Required action:
Reproduce every record below exactly, with the pictures left out.

Data supplied:
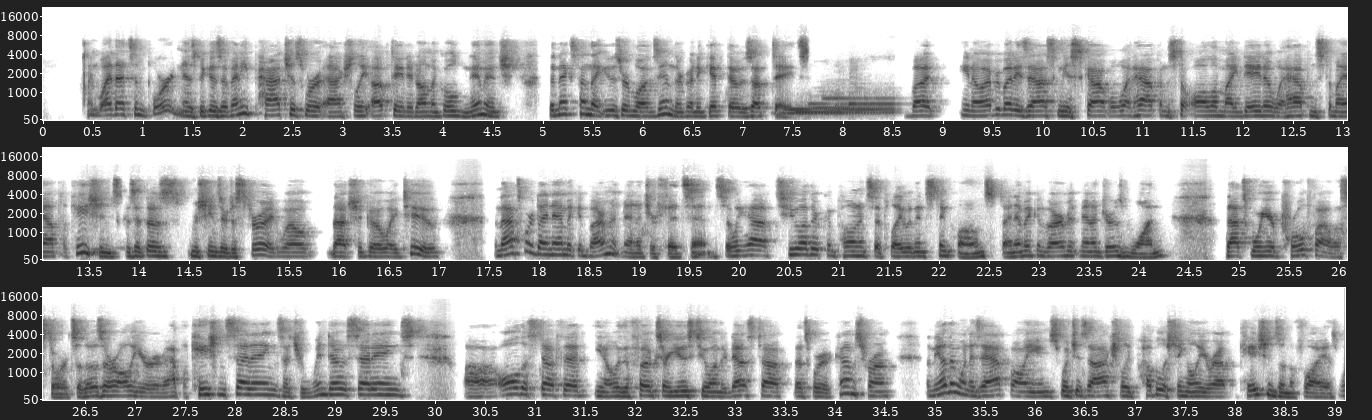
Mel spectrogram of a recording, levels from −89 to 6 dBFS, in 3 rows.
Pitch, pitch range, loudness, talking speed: 165 Hz, 150-185 Hz, -19 LUFS, 215 wpm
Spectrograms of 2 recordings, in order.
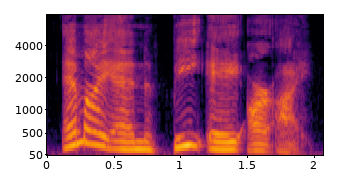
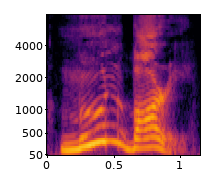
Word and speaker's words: Minbari: And Minbari, which is what she is, she's Minbari, and that's spelled Minbari. Minbari. Do you want to know how she pronounces it? Moonbari. Moonbari. There's no U in the fucking spelling of it even.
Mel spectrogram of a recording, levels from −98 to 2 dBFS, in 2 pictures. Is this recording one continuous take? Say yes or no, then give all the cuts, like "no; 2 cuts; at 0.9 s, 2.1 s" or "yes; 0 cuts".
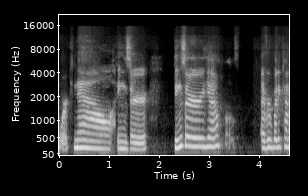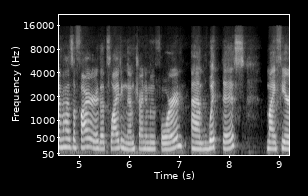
no; 1 cut; at 1.1 s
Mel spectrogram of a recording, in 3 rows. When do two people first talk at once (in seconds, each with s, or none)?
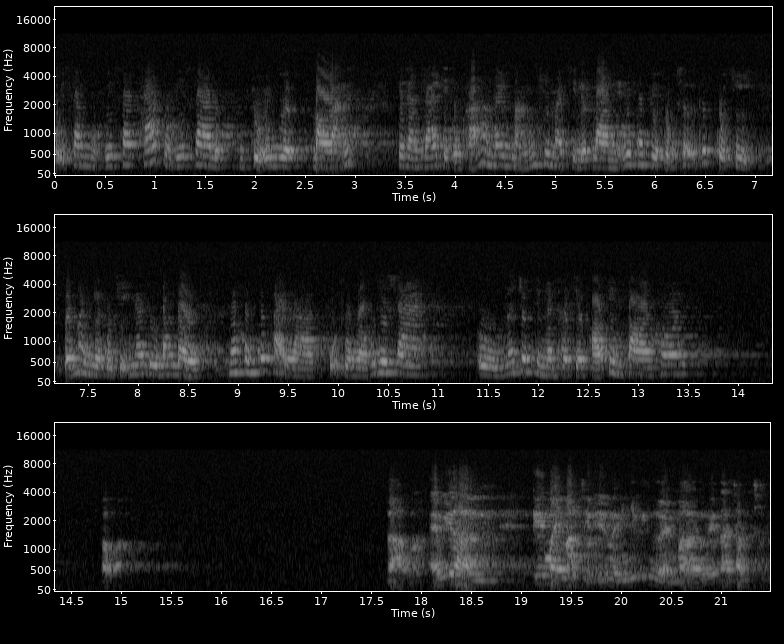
none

Response area:
Mel spectrogram of a recording, levels from −89 to 6 dBFS, in 3 rows.
Pitch, pitch range, loudness, talking speed: 165 Hz, 150-185 Hz, -19 LUFS, 215 wpm
Spectrograms of 2 recordings, in order.
Word and speaker's words: Minbari: And Minbari, which is what she is, she's Minbari, and that's spelled Minbari. Minbari. Do you want to know how she pronounces it? Moonbari. Moonbari. There's no U in the fucking spelling of it even.
Mel spectrogram of a recording, levels from −98 to 2 dBFS, in 2 pictures. Is this recording one continuous take? Say yes or no, then give all the cuts, like "no; 2 cuts; at 0.9 s, 2.1 s" or "yes; 0 cuts".
no; 1 cut; at 1.1 s
Mel spectrogram of a recording, in 3 rows. When do two people first talk at once (in seconds, each with s, or none)?
none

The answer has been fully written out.